The Phillips Collection also could have opened a door through the Man Ray exhibition. The Czech avant-garde exhibition feels like an afterthought in comparison. Man Ray was the star. The Czech avant-garde photographers were inspired by Man Ray’s use of unconventional modes of photography. Man Ray created photograms, which are prints made without using a camera. Man Ray’s experimental style inspired the Czech photographers to push their own art by experimenting with different techniques and more abstract subjects.

I do wish the Phillips Collection had physically linked these exhibitions. Instead, Object as Subject: Photographs of the Czech Avant-Garde is placed on a different floor in a small side room. It is next to the Rothko room, and paintings by Cezanne are just a step away. It feels disjointed in its own space.

While the Phillips Collection may have fulfilled their statement of purpose “to examine the important role of objects in the Czech avant-garde's exploration of the formal concerns of abstraction,” they did so without reaching their audience. The failed at entertaining us, and I keep asking myself, “should they have to?”

I struggle with this question. I want to believe that this art can stand on its own, but is it possible for abstract photographs from the 1920s to do this in contemporary culture? With the abundance of digital cameras and instant access to the picture we took seconds ago, we are disconnected from the struggles of 1920s photography. We know exactly what our picture looks like immediately, and we do not have to develop film. We don’t think that taking an extreme close-up of an everyday object is avant-garde. It has become accepted, the norm, even mundane.
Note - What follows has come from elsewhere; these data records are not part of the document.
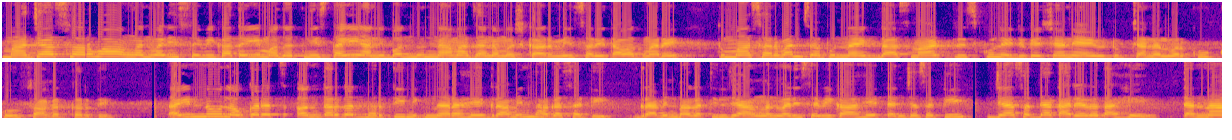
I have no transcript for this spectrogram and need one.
माझ्या सर्व अंगणवाडी सेविकाताई मदतनीसताई आणि बंधूंना माझा नमस्कार. मी सरिता वाघमारे. तुम्हा सर्वांचं पुन्हा एकदा स्मार्ट प्रिस्कूल एज्युकेशन या यूट्यूब चॅनलवर खूप खूप स्वागत करते. ताईंनो लवकरच अंतर्गत भरती निघणार आहे ग्रामीण भागासाठी. ग्रामीण भागातील ज्या अंगणवाडी सेविका आहेत त्यांच्यासाठी ज्या सध्या कार्यरत आहे त्यांना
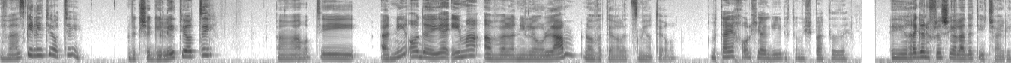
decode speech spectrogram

If art can’t stand up on its own, does the museum need to give the artwork new legs? Is it their responsibility to impart the significance of group of artists to a broad audience? I certainly think so, especially for an exhibition like this where we no longer relate. We are out of context. While the museum may not be responsible for “entertaining” us, they are responsible to show the artwork in its best light. They are also responsible for setting our expectations. As a society, we need to give this art a chance. If the Phillips Collection fails to give us easy access, we cannot simply call it “boring” and walk away. As an audience, we need to look more closely and find the relevance for ourselves.

While I appreciate the art of the Czech avant-garde photographers, I had to look closely to find the significance for myself. For me, that was the exposure of my own expectations when I walk into a museum. I now understand why I found this exhibit so tiresome. It was not the photographs; it was my expectations. When I walked into that room, I mistakenly expected to be entertained and was sadly disappointed.

No comments: